Saturday, December 18, 2010

Hopping the Fence

Collaborating Artists
I am putting together 5-6 multi-disciplinary artist teams for possible collaboration--pairing TC3 resident artists with professional working artists in Seattle to begin a dialog. Artist teams agree to meet for a one hour conversation sometime in the next two weeks. The actual collaborations may or may not happen, that's up to the artists, but all artists will meet and work towards collaborative ideas. This is about real time connections. It's about art as a battering ram. It's about hopping a 10' fence with a paintbrush and a poem. Teams will, in late December, go into a recording studio. We're pleased and honored to be invited into Chris Wilson's studio in Fremont to present our work. Ah! Then we'll have proof of what's possible when the fence comes down. The tricky part is getting the artists together. Some residents have phones, some don't. Some I see everyday. Some it's by chance. When I do see an artist these days, I pull my calendar out and get an artist friend on the phone and set a date.

Lyn and Mark were the first two artists to meet. Brave pilots. I facilitated their meeting on Friday and, wow, I couldn't have asked for a better match or a more exciting start! It began with Lyn reciting a section of the Battle of Maldon in Old English and Mark pulling out a copy of that very poem from his knapsack, in The Cambridge Old English Reader, which he's currently working on recording. From there, they moved on to Beowulf and then Lyn's finger settled on a line, "homeless they wander." That started a litany of "you know what I'm thinking" and "it would be fun to." Lyn and Mark worked easily together and decided to follow their collaboration through. They're working on an original script via email and will meet again next week before the studio recording. Bravo team! Bravo!!

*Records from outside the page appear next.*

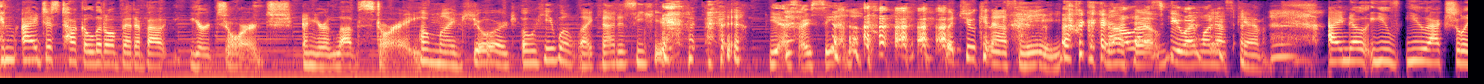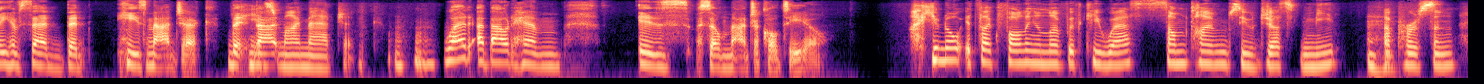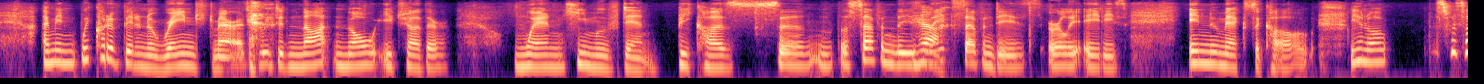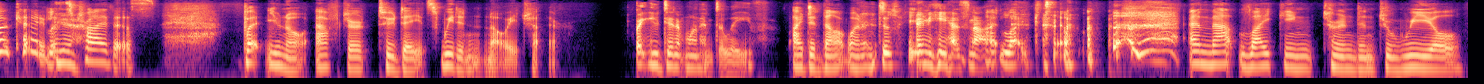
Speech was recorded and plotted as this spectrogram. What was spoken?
Can I just talk a little bit about your George and your love story? Oh, my George. Oh, he won't like that. Is he here? Yes, I see him. but you can ask me. okay, I'll him. ask you. I won't ask him. I know you. You actually have said that he's magic. That He's that my magic. Mhm. what about him is so magical to you? You know, it's like falling in love with Key West. Sometimes you just meet a person. I mean, we could have been an arranged marriage. We did not know each other. when he moved in because in the 70s, Yeah. late 70s, early 80s, in New Mexico, you know, this was okay. Let's Yeah. try this. But, you know, after two dates, we didn't know each other. But you didn't want him to leave. I did not want him to leave. And he has not. I not. liked him. and that liking turned into real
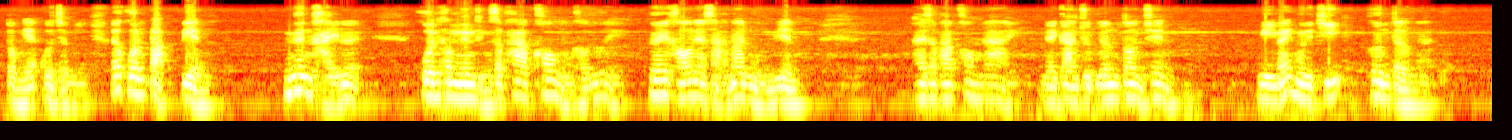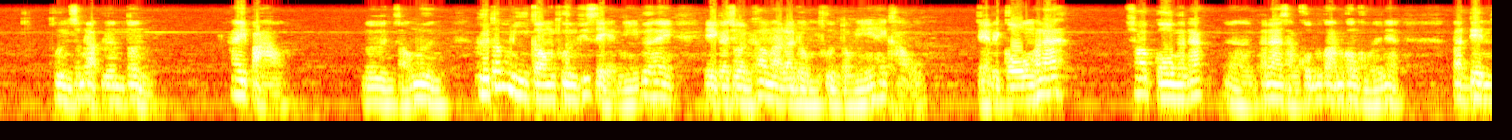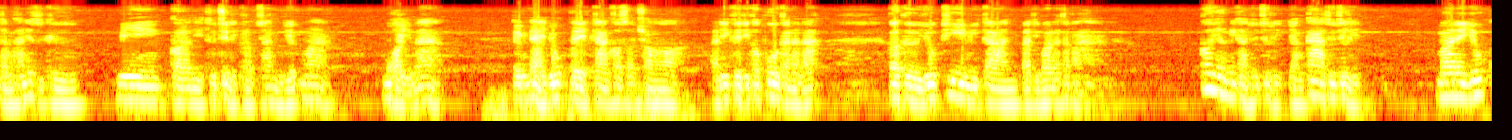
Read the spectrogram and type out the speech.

I'd met with Mark the night before. We read out a section of Aristophanes' Thesmophoriazusae, a comedy Mark plans to present at the American Philological Association. Mark is a Classics scholar, a Greek translator, an actor and an all around brilliant man. He carries a full pack of tomes about with him and seems to have whatever he needs just when he needs it. The rain is ruining them, he says. He is studying for his Japanese equivalency, applying to graduate programs and has many project going.

4AM in Meadowbrook
Alas. I showed up for the camp-wide meeting. It was cancelled. I didn't eat enough. I waited around. There was laughter. I sat in the middle of it. I pulled out my typewriter and became the song. I gave my lantern hundreds of cranks. It faded, so... the hot sucker fish came swimming along and latched onto my face. Feverish, stuffy head. Like Jiminy, I rubbed my feet together in my sleeping bag. I have cold feet. I am unable, simply unable, to sleep with cold feet. I'm dressed well enough, I think. Two pairs of long johns, gloves, a scarf, a hat and a down jacket. I'm dressed for bed. O but sick, sick, sick, I am, and cold. Cold, cold, cold in my sleeping bag, seeping bag. Out goes the heat. How many hours in a warm place will it take this time? I gave it up at 4:30am. I got out of my bag, walked down to the kitchen tent and found the morning coffee brewing. I needed tea! I walked away. I drove to my office. After a 30-minute shower, my feet were still cold. I curled around my heater under a wool blanket. Cold! A few hours later, finally, I got warm. But that hot sick fish on my face persists.


  1. This project in some ways parallels some of the work I did with a team of six artists 50% of them homeless. We used various found materials, and later textiles and set-building materials on about a dozen projects together ranging from outdoors installations to theater sets with good results. Rock on !

  2. warmth needs to precede cold. cold prevention.